Arizona is expected to post the second-highest rate of job growth among states in 2014, trailing only booming North Dakota, according to a recent report by Moody's Analytics. Read more»

The U.S. Supreme Court declined to hear Efren Medina’s argument that his right to confront his accuser was violated when a medical examiner other than the one who prepared an autopsy testified in his murder trial. Medina was sentenced to death for the 1993 killing of a Phoenix man.

The U.S. Supreme Court turned down an appeal Monday of an Arizona death-penalty case in which an autopsy report was entered as evidence without the medical examiner who wrote it. Read more»

Maricopa County saw one of the biggest influxes of residents who moved in from other counties in the U.S., as Arizona continued to see net gains from county-to.county migration from 2007 to 2011, the Census Bureau reported.

Maricopa County gained residents from nearly 1,000 counties across the U.S. – from Pinal County to as far away as Washington County, Maine – and lost residents to an even wider swath, the Census Bureau reported. But within Arizona, Maricopa saw a net loss of population to other counties, while Pinal and Pima had net gains of in-state residents between 2007 to 2011. Read more»

Arizona had the smallest gap of any state between men’s and women’s pay, trailing only the District of Columbia for pay parity, according to new numbers from the Bureau of Labor Statistics.

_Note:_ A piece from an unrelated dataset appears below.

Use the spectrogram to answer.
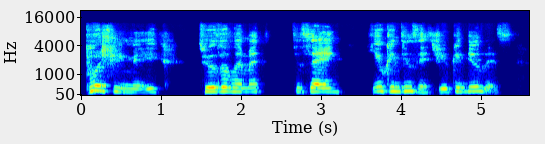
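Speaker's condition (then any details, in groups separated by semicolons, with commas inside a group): Cerebral palsy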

Arizona had the smallest gap between men’s and women’s pay among states in 2012, with women in the state earning about 87 cents to the dollar, according to data from the Bureau of Labor Statistics. Read more» 1

Sen. Jeff Flake, R-Ariz., heads through the Capitol on the way to the 2014 State of the Union address. Flake later criticized President Barack Obama’s vow in the speech to take action on his own if Congress does not work wiith him.

President Obama’s State of the Union address renewed calls for comprehensive immigration reform and action on economic opportunity, including an increased minimum wage and extended unemployment insurance benefits. But Republicans in Arizona’s congressional delegation quickly attacked the speech not just for what the president wants to do but how he vowed to do it. Read more»

 1 2 >